Other exceptional work has zero to do with the show’s themes: Regina Jacobsen’s Abomination, a jaw-droppingly intricate feminist oil painting of a topless woman that’s half dresser dummy against the ominous background of a church altar festooned with flowers; David DeFelice’s well-painted but otherwise innocuous oil-and-charcoal canvas Jungle High Tide, with several men holding fish that they’ve caught; Ciara Rafferty’s levitating pool furniture in Austin Motel One; Serena Potter’s intriguing photorealistic painting Dilemma, with two adult women looking at a stash of dirty magazines found in a man’s closet; Kristine Schomaker’s melancholic conceptual piece, Comfort and Joy, its vacuum-sealed plastic bags filled with gaudy Yogurtland spoons hanging on the wall; Jeffrey Vallance’s delicate mummified fruit inside a reliquary, Environmental Orange, speaks vividly of OC’s past while also looking damn cool; Joel Woodard’s Vicegrips, a haunting acrylic on a 50-inch-by-36-inch canvas, its office-desk IT grunt slowly turning into his faceless-drone co-workers; Laurie Hassold’s skeletal rat odes to Banksy; Karrie Ross’ child-like mixed-media Your Stairway Lies in the Whispering Wind; and Little Bed, David Michael Lee’s clever ode to Rauschenberg’s Bed, the artist’s ingenious pillow cases for sale bringing the show back to the theme of kitsch’s more mercenary focus.
Obviously, just those mentions would suggest that the exhibition is filled with a host of talented artists—and it is. Even if the quality of the work is uneven, Salamon has fine taste, and most of it is at least interesting. But much of it is also too self-conscious and deliberate, trading heart and passion for an empty smirk and a wink. The bread-and-circus appeal of kitsch doesn’t ask the hard questions, keeping us ignorant and uninformed at the expense of a new, less trivial understanding of life. In a world in which most people can’t tell if the news they’re reading or hearing is true, a public differentiation between seductive junk and meaningful work is important, but this missed opportunity isn’t the show to do it. Artists making art about kitsch isn’t actually kitsch; it’s just time wasted by good artists making stuff not worthy of their talent.

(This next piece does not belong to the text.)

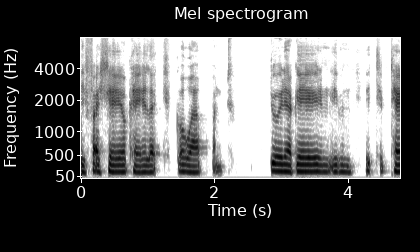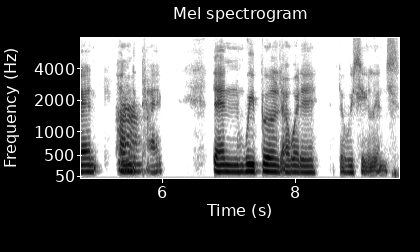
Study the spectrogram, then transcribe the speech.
if I say, okay, let's go up and do it again, even it's a 10, 100 time, then we build our the, the resilience.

“Kitsch-In-Sync: Art and Its Opposite” at Coastline Art Gallery, 1515 Monrovia Ave., Newport Beach; coastlineartgallery.blogspot.com. Open Tues. & Thurs., noon-4 p.m.; Wed., 8 a.m.-6 p.m. Through March 21. Free.
Dave Barton has written for the OC Weekly for over twenty years, the last eight as their lead art critic. He has interviewed artists from punk rock photographer Edward Colver to monologist Mike Daisey, playwright Joe Penhall to culture jammer Ron English.